▶ _Exercise_: Reproduce word for word the line that contains "Take the spectrogram" and every line after it to the end of the records, with nothing else added.

□ □ □ □

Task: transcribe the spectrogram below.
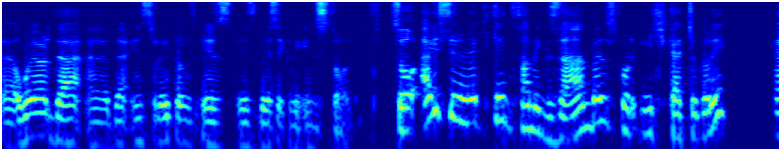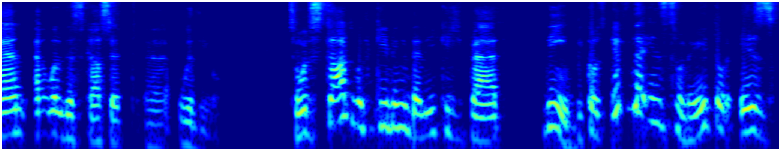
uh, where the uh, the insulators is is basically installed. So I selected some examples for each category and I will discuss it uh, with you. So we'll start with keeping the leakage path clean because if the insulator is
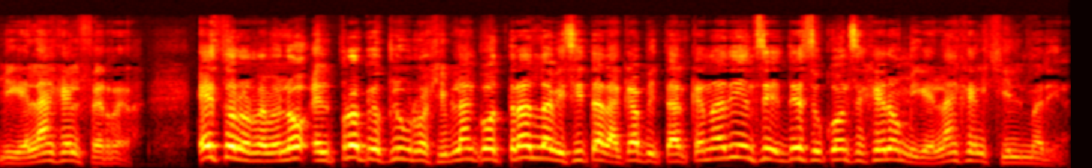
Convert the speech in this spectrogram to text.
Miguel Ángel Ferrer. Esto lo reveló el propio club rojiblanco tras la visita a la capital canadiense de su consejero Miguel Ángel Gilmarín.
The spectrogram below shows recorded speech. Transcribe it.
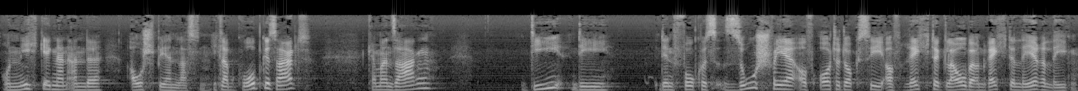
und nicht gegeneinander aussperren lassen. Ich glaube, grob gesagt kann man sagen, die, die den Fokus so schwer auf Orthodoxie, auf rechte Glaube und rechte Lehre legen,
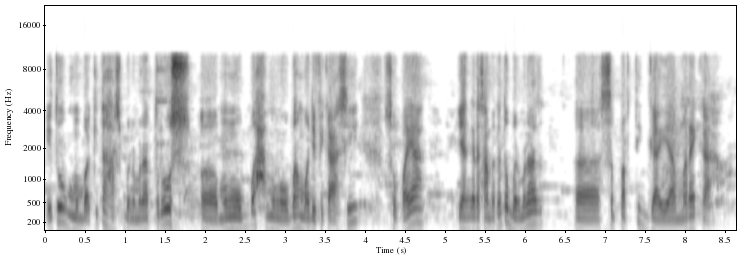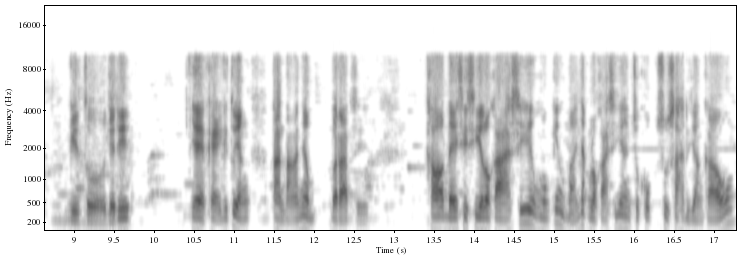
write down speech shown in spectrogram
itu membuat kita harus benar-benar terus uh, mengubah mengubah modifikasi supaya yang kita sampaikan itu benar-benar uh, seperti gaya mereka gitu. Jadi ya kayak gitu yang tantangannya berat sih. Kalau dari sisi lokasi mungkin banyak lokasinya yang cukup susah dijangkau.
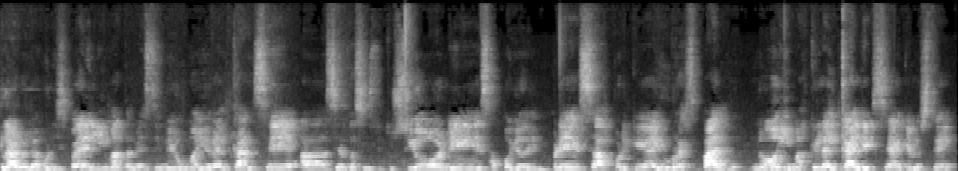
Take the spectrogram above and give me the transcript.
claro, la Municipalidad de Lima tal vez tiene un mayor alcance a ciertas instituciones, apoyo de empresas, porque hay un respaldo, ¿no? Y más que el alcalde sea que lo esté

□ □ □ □

▶ _Answer for the task_:
Take the spectrogram above and give me the transcript.
claro, la Municipalidad de Lima tal vez tiene un mayor alcance a ciertas instituciones, apoyo de empresas, porque hay un respaldo, ¿no? Y más que el alcalde sea que lo esté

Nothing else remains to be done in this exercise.